I said one of the reasons I was doing this project was to reenforce that I was reading the Bible in translation, that English wasn’t the first draft.
So it was interesting to read this chapter and learn about the controversy over the word abrek that appears in v 43. The NRSV renders it as “bow the knee!” in text with a foot note that it’s “apparently an Egyptian word similar in sound to the Hebrew word meaning to kneel.” The NCT leaves in the word abrek (in this case, abureku) with a parenthetical note that it means keirei or “salute.”
I did my usual digging, of course, because I’m a nerd like that, and found a couple of theories floated around as to what the word might mean:
- based on the Coptic a-bor-k, “prostrate yourself!”
- based on Egyptian br(e)k, “pay attention”
- based on Egyptian ab-r(e)k, “rejoice!”
All of which make sense for yelling in front of a moving chariot. But then again, it also seems that most scholars assume that it means something like “kneel!” and then try to find the Egyptian equivalent.
I link to that bit with General Zod because by the end of this chapter that’s a bit how I felt about Joseph – or Zaphenath-paneah, as he’s known in Egypt. At first, you can’t help but feel a little thrilled that he’s out of jail, and the competency he demonstrated first in Potiphar’s house and then in the jail is finally being recognized and even used to save Egypt. It’s the slave becoming visier. How can you not cheer for that?
Simply. He makes them buy their grain. (v 56) The grain they’d had levied from them by the government. They are forced to give up the grain so that it can be saved, and then if they want to get it back, they have to pay.
The idea here is that Joseph is making people save grain when they might otherwise not want to. In a bountiful year, a farmer might sell his excess to foreign traders in exchange for some luxuries. Joseph’s levies keep the grain in Egypt, where it can be used during the famine.
But rather than giving it back to the people proportionally to their need or to the amount that they put it, they sell it, for undoubtedly huge profit to the crown.

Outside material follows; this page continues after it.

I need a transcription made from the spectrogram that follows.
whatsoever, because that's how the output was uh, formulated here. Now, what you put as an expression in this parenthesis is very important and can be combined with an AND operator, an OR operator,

This is so, so, so wrong. I can see why selling it to foreigners like Joseph’s family (next chapter) would make sense. If the goal is to save Egypt, then if non-Egyptians want some of your stock-piled grain, then you don’t just hand it over. But by charging their own people, the pharaoh and Joseph prove that the goal was really to consolidate their own power and wealth.

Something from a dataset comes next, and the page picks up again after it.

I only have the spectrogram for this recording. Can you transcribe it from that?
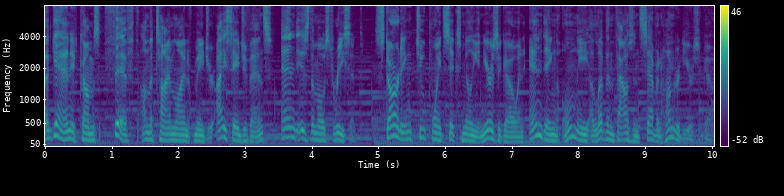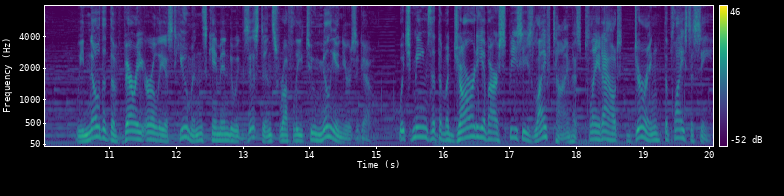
Again, it comes fifth on the timeline of major Ice Age events and is the most recent, starting 2.6 million years ago and ending only 11,700 years ago. We know that the very earliest humans came into existence roughly 2 million years ago, which means that the majority of our species' lifetime has played out during the Pleistocene.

The Japanese: tsuyayaka na “glossy, beautiful,” ashibe “reedy shore” (v 2), kuki “stalk, stem” (v 5), oujite “according to, depending on” (v 12), masashiku “exactly” (v 13), sanpatsu “haircut” (v 14), hinjaku “meager, poor” (v 19), hikarabiru “to dry up completely” (v 27), housaku “abundant harvest, bumper crop” (v 31), soumei “wise” (v 33), choushuu “collection, levy” (v 34), hounen “fruitful year,” kokumotsu “grain,” hokan suru “to keep, to hold” (v 35), bichiku “stock, emergency supply” (v 36), ama “linen,” nuno “cloth” (v 42), keirei “salute” (v 43), saishi “priest,” ikou “influence,” amaneku “broadly, widely” (v 45), junkai suru “to patrol, to make the rounds” (v 46), shuui “surrounding,” takuwaeru “to save up” (v 48), sekaikakuchi “all over the world” (v 56).
Until I had to look them all up, it never quite hit me just how agricultural the vocabulary of the Bible is. Throughout most of post-neolithic history, 90% of humans in agricultural societies have been agricultural workers. The fact that I can now walk just five minutes over to my grocery store and get food without ever setting foot in a field would have made me richer than the pharaoh in his day.
Which makes me think about food distribution and forcing people to buy back the food they produce at higher prices, which is a real thing. A lot of farmers in third world countries can’t afford to buy their own produce by the time it goes through so many middlemen. For more information, go here.